After reading several books and online articles, the most helpful being Gluten-Free Living for Dummies. I had about 80% of the symptoms listed in the Dummies book. Also, a lot of the misdiagnoses listed were things we had thought I might have, including IBS, leaky gut, migraines, depression. Over the last 6 years or so, I was even developing a blistering skin condition, which I had no idea was connected to anything, but was named and explained in the book as DH.

And I improved considerably. It's has not been 100%, but many many improvements. The DH is mostly gone, only occasional small outbreaks.
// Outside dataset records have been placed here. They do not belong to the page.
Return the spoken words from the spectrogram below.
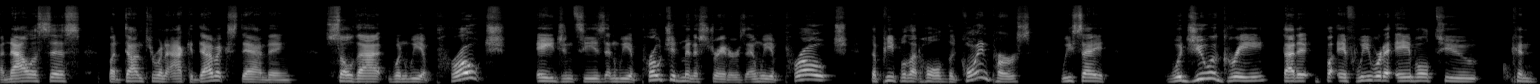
analysis, but done through an academic standing, so that when we approach agencies and we approach administrators and we approach the people that hold the coin purse, we say, "Would you agree that it, if we were to able to can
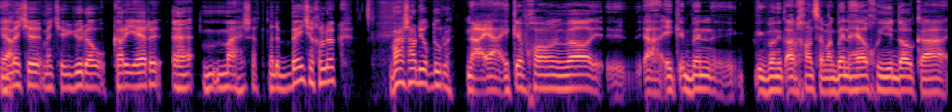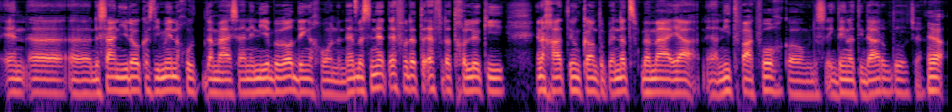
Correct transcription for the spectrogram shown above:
ja. met je, met je judo-carrière. maar hij zegt, met een beetje geluk Waar zou die op doelen? Nou ja, ik heb gewoon wel... Ja, ik ben... Ik wil niet arrogant zijn, maar ik ben een heel goede judoka. En uh, uh, er zijn judokas die minder goed dan mij zijn. En die hebben wel dingen gewonnen. Dan hebben ze net even dat, even dat gelukkie. En dan gaat het hun kant op. En dat is bij mij ja, ja, niet vaak voorgekomen. Dus ik denk dat hij daarop doelt, ja. ja.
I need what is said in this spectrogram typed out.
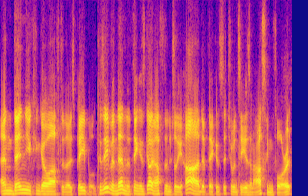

The fuzzy brain problem comes back occasionally, but the depression seems to be all but gone. My dry skin problems seem to be clearing up.

Meanwhile, I seem to be becoming a lot more sensitive to gluten. A few months ago, I forgot to say something to one of my Pastors and he handed me a communion waiver. Since it bothers me that I cannot partake that part of communion, I accepted it and ate it. I was incredibly sick for about a week after. Occasionally I get sick again, but can usually trace it back to something that MIGHT have gluten in it. Eating at a restaurant is no longer fun, especially eating out with friends or team outings from work. The responses I get vary between, "are you sure you can't..." to "oh that's just terrible, I'm so sorry". Some places I can't eat anything at all.

I did not see the doctor at the beginning of these because of high deductibles on my health insurance and I did not have the time or energy for the multiple tests to convince my doctor and because I did not want to go through a cycle of "try this medicine/treatment, no that didn't work...". Especially when what I've found so far seems to be working.

Now I have insurance that does not have high upfront deductibles (it's a Health Saving program, which I think is great), but after the initial amount my company has put in, I do have a large out of pocket cost (then regular insurance kicks in). Do I go ahead and go seem my doctor and see about getting an actual Diagnoses? From what I read, to get an actual diagnoses, I will have to start eating gluten again, so they have something to test. I can't do that, because of the fuzzy brain problem really effects my job performance. Would it be a waste of time to talk to the doctor without eating gluten?

If I go to the doctor, what do I do if she does some tests, they come back negative, and she says it's all in my head, go get a pizza?

What do I do if she says I have to eat gluten for a month so I can have a proper test?

Is it worth the time and (especially) the money going through a whole bunch of test for other issues, that I'm already sure I don't have?